A resurgent Hurricane Ian barreled north on Friday toward a second landfall in South Carolina, a day after carving a path of destruction across central Florida that left rescue crews racing to reach trapped residents along the state’s Gulf Coast.
Ian, which had weakened to a tropical storm during its march across Florida, was upgraded to a Category 1 hurricane as it churned toward South Carolina above the Atlantic Ocean, with maximum sustained wind speeds of 85 mph (140 kph), the U.S. National Hurricane Center (NHC) said.
The hurricane was forecast to hit near low-lying Charleston, South Carolina, about 2 p.m. ET (1800 GMT) on Friday, bringing potentially life-threatening flooding, storm surges and winds. Hundreds of miles of coastline, stretching from Georgia to North Carolina, were under a hurricane warning.
Police in the Isle of Palms on Friday posted a video showing dark skies above rough white-cap waves near the shoreline as gusty winds blew across the beach-front community on a barrier island in South Carolina.

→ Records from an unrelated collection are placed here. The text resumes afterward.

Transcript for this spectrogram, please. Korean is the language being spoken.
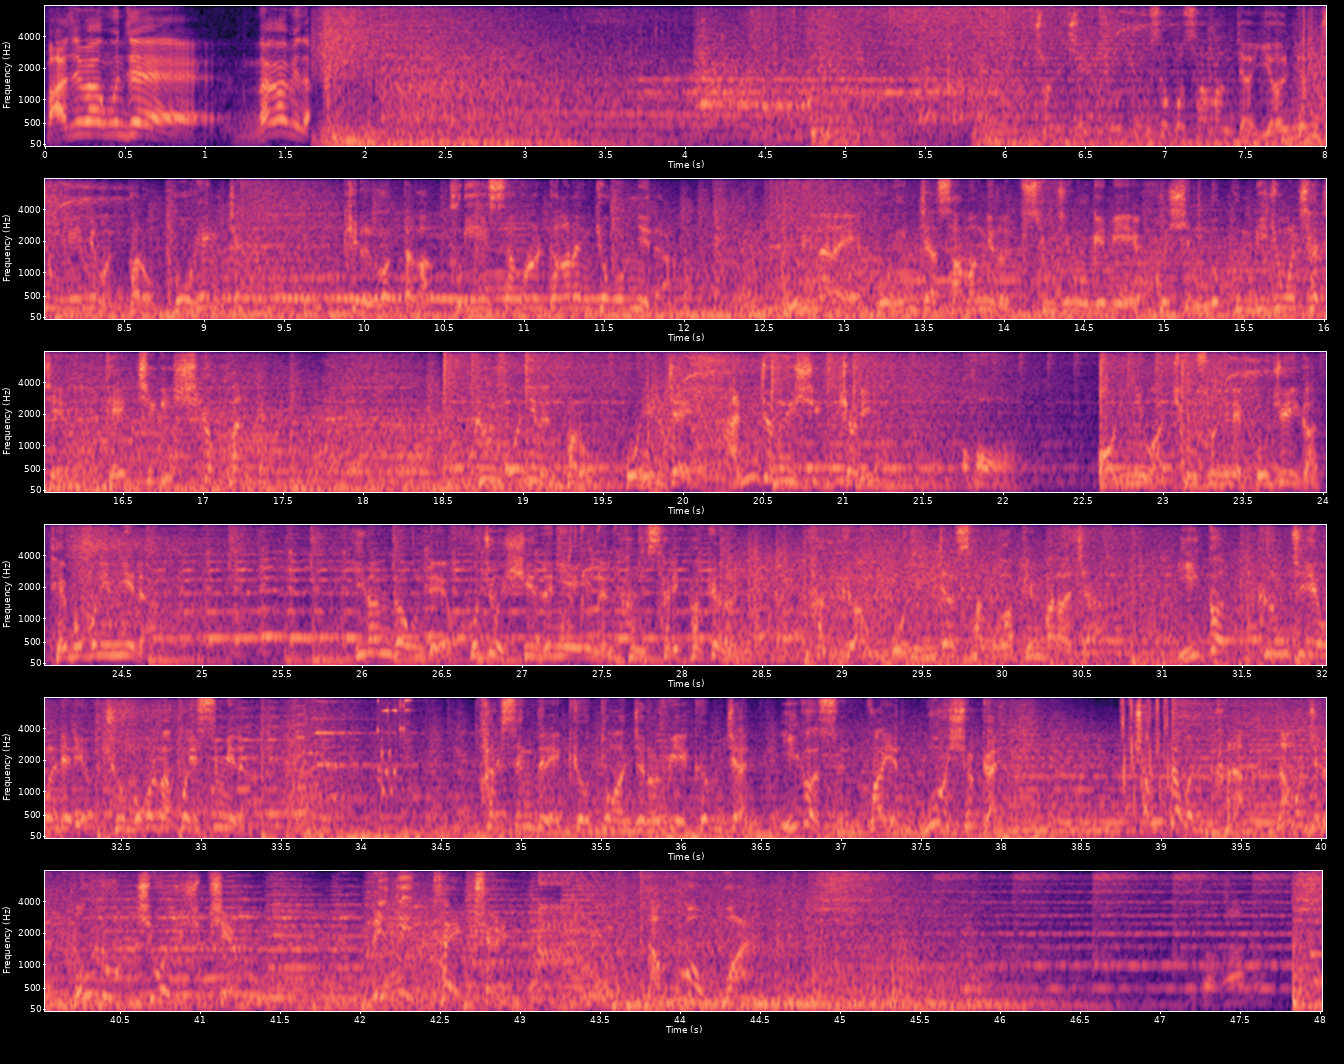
마지막 문제 나갑니다. 전체 교통사고 사망자 10명 중 4명은 바로 보행자. 길을 걷다가 불의의 사고를 당하는 경우입니다. 우리나라의 보행자 사망률은 선진국에 비해 훨씬 높은 비중을 차지해 대책이 시급한데 그 원인은 바로 보행자의 안전의식 결이 어린이와 청소년의 보주의가 대부분입니다. 이런 가운데 호주 시드니에 있는 한 사립학교는 학교 앞 보행자 사고가 빈발하자 이것 금지령을 내려 주목을 받고 있습니다. 학생들의 교통 안전을 위해 금지한 이것은 과연 무엇일까요? 정답은 하나, 나머지는 모두 지워주십시오. 미니 탈출 넘버 원.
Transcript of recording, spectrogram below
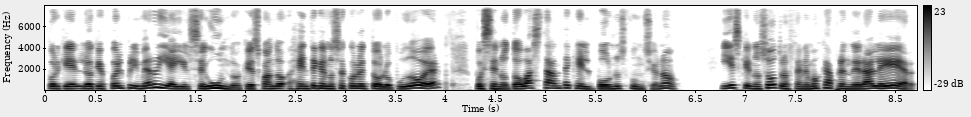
Porque lo que fue el primer día y el segundo, que es cuando gente que no se conectó lo pudo ver, pues se notó bastante que el bonus funcionó. Y es que nosotros tenemos que aprender a leer,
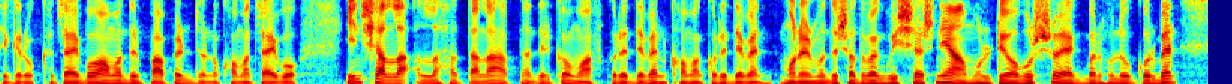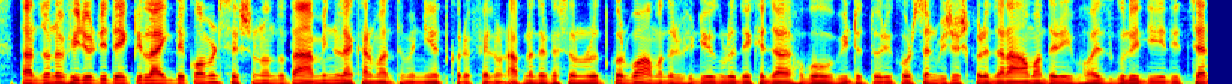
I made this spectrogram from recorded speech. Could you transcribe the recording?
থেকে রক্ষা চাইব, আমাদের পাপের জন্য ক্ষমা চাইব। ইনশাল্লাহ আল্লাহ তালা আপনাদেরকেও মাফ করে দেবেন, ক্ষমা করে দেবেন। মনের মধ্যে শতভাগ বিশ্বাস নিয়ে আমলটি অবশ্যই একবার হলেও করবেন। তার জন্য ভিডিওটিতে একটি লাইক দিয়ে কমেন্ট সেকশন অন্তত আমিন লেখার মাধ্যমে নিয়ত করে ফেলুন। আপনাদের কাছে অনুরোধ করব, আমাদের ভিডিওগুলো দেখে যারা হুবহু ভিডিও তৈরি করছেন, বিশেষ করে যারা আমাদের এই ভয়েসগুলি দিয়ে দিচ্ছেন,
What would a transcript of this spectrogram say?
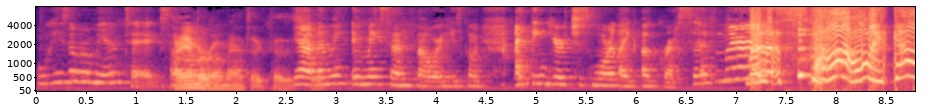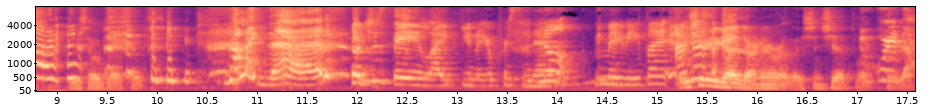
Well, he's a romantic. So. I am a romantic. That is Yeah, true. that makes it makes sense now where he's going. I think you're just more like aggressive, Myra. But uh, stop! Oh my god! You're so aggressive. Not like that. I'm just saying, like you know, your personality. no, maybe, but Are I'm you just sure you guys aren't in a relationship? Like, we're not.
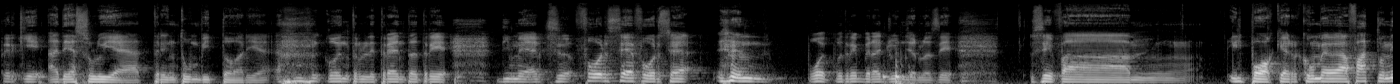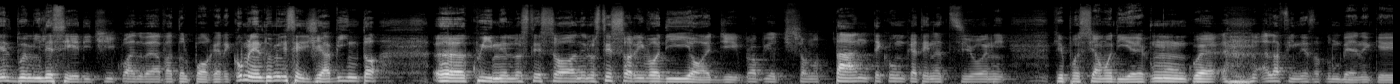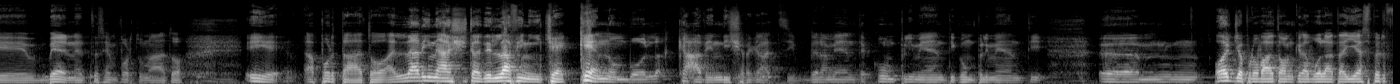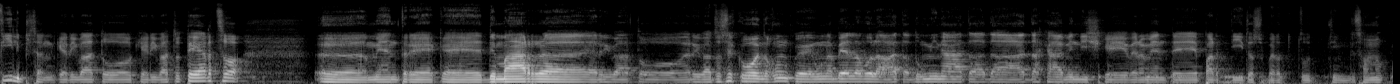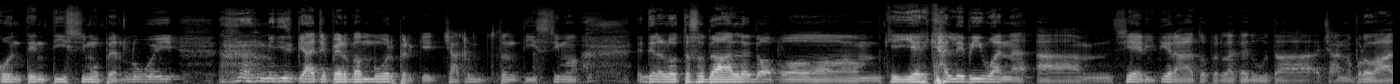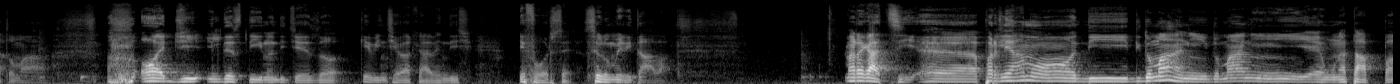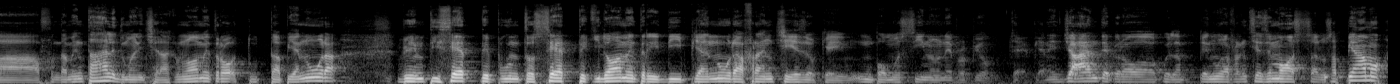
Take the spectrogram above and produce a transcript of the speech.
perché adesso lui è a 31 vittorie contro le 33 di Merckx. Forse, forse potrebbe raggiungerlo se, se fa um, il poker come aveva fatto nel 2016 quando aveva fatto il poker e come nel 2016 ha vinto uh, qui nello stesso, nello stesso arrivo di oggi. Proprio ci sono tante concatenazioni che possiamo dire. Comunque, alla fine è stato un bene che Bennett si è infortunato e ha portato alla rinascita della Fenice Cannonball Cavendish, ragazzi. Veramente complimenti, complimenti. Um, oggi ha provato anche la volata Jasper Philipsen che è arrivato, che è arrivato terzo. Uh, mentre De Mar è arrivato, è arrivato, secondo. Comunque una bella volata dominata da, da Cavendish che è veramente partito, soprattutto sono contentissimo per lui. Mi dispiace per Van Moore perché ci ha creduto tantissimo della lotta Sodal dopo um, che ieri Calle Biwan um, si è ritirato per la caduta ci hanno provato ma oggi il destino ha deciso che vinceva Cavendish e forse se lo meritava. Ma ragazzi, eh, parliamo di, di, domani. Domani è una tappa fondamentale. Domani c'è la cronometro, tutta pianura. 27.7 km di pianura francese. Ok, un po' mossino, non è proprio cioè, pianeggiante, però quella pianura francese mossa lo sappiamo.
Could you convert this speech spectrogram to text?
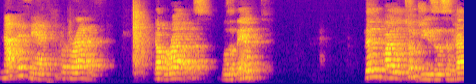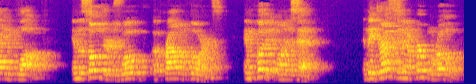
Not this man, but Barabbas. Now Barabbas was a bandit. Then Pilate took Jesus and had him flogged, and the soldiers wove a crown of thorns and put it on his head. And they dressed him in a purple robe.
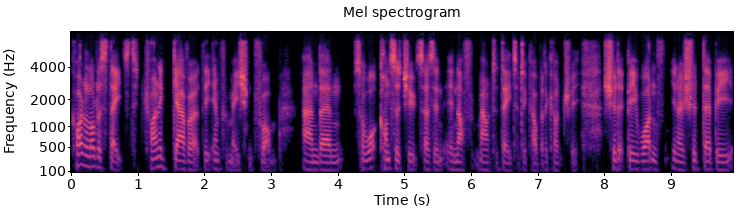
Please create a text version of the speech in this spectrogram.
quite a lot of states to trying to gather the information from. And then so what constitutes as enough amount of data to cover the country? Should it be one you know should there be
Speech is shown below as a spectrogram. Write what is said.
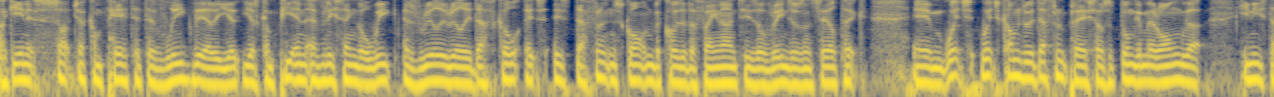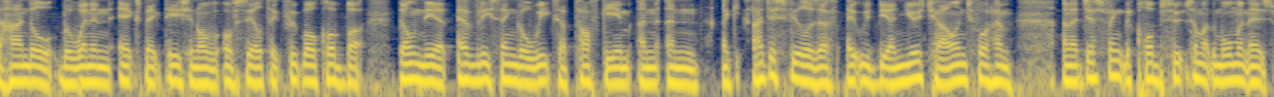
again, it's such a competitive league there. You're, you're, competing every single week is really, really difficult. It's it's different in Scotland because of the finances of Rangers and Celtic, um, which which comes with different pressures. Don't get me wrong that he needs to handle the winning expectation of, of Celtic Football Club, but down there every single week's a tough game, and and I, I just feel as if it would be a new challenge for him, and I just think the club suits him at the moment. It's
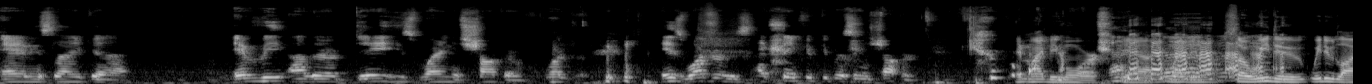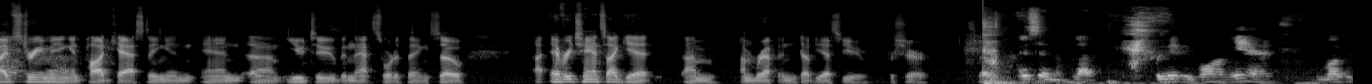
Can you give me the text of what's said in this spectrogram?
and it's like uh, every other day he's wearing a Shocker wardrobe. his wardrobe is, I think, fifty percent Shocker. It might be more. Yeah. be. So we do we do live streaming and podcasting and and um, YouTube and that sort of thing. So uh, every chance I get, I'm I'm repping WSU for sure. So It's in the blood. We may be born here, we might be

“We are seeing standing water along multiple roads along with debris. Please use caution if you must be on the roads,” the department said in another tweet.
The extent of damage in Florida, where Ian first came ashore on Wednesday as one of the most powerful storms ever to hit the U.S. mainland, became more apparent on Thursday as emergency crews began reaching stranded residents. The death toll remains uncertain.
NBC News reported that at least 10 people had died, while CNN put the toll at 17 as of late Thursday.
Florida Governor Ron DeSantis at a Thursday evening news briefing acknowledged that some people had perished but declined to confirm a specific figure, warning that official confirmation was still needed.
“We fully expect to have mortality from this hurricane,” he said.
Some of the damage to coastal towns, including Fort Myers Beach, was “indescribable,” added DeSantis, who surveyed the affected areas from the air on Thursday.
U.S. President Joe Biden earlier on Thursday warned that Ian could prove to be the deadliest hurricane in Florida history, saying that preliminary reports suggested a “substantial” loss of life.
More than 2 million homes and businesses remained without power on Friday. That is down from the more than 3.3 million power customers affected by Ian since it hit Florida’s Gulf Coast on Wednesday.
Officials in Georgia, South Carolina and North Carolina urged residents to prepare for dangerous conditions.
Charleston is particularly at risk. A city-commissioned report released in November 2020 found that about 90% of all residential properties were vulnerable to storm surge flooding. Parts of northeast South Carolina, near Charleston, could also experience up to 8 inches of rain.
Predicted storm surges were not as severe as those issued by the NHC when the storm was approaching Florida. Edisto Beach, South Carolina, a resort destination about 30 miles south of Charleston, was expected to see a 4- to 7-foot surge.
North Carolina Governor Roy Cooper urged residents to “take necessary precautions,” warning of possible flooding, landslides and tornadoes.
“This storm is still dangerous,” Cooper said.
HUNDREDS OF RESCUES
Ian first made landfall on Wednesday afternoon as it slammed into the barrier island of Cayo Costa off Florida’s Gulf Coast as a Category 4 hurricane with maximum sustained winds of 150 mph (241 kph).
There had been more than 700 confirmed rescues in Lee and Charlotte counties, two of the hardest-hit areas, DeSantis said.
River flooding in Central Florida could reach record levels in the coming days as the torrential downpours that accompanied Ian drain into major waterways, the NHC said.
Sanibel Island, a popular vacation destination on the Gulf Coast, was hit hard, and the only bridge leading to the island was impassable, forcing rescue teams to use helicopters and boats to reach residents in need.
In Punta Gorda, directly in the hurricane’s path, trees, debris and power lines covered roadways, though many buildings withstood the storm’s onslaught better than initially feared.
Most schools will reopen on either Friday or Monday.
Brenda Siettas, 62, a paraprofessional who works with students, was in the city in 2004 when Hurricane Charley blasted much of her neighborhood away. Buildings constructed since then are more able to survive high winds, she said.
“They definitely built back much better since Charley,” she said. “Back then I stayed here for two weeks: no power, no water, no sewer.”
Biden, who spoke to DeSantis on Thursday, said he would travel to Florida when conditions allow. Federal Emergency Management Agency Director Deanne Criswell will be in Florida on Friday.
The president also approved a disaster declaration, making federal resources available to areas impacted by the storm.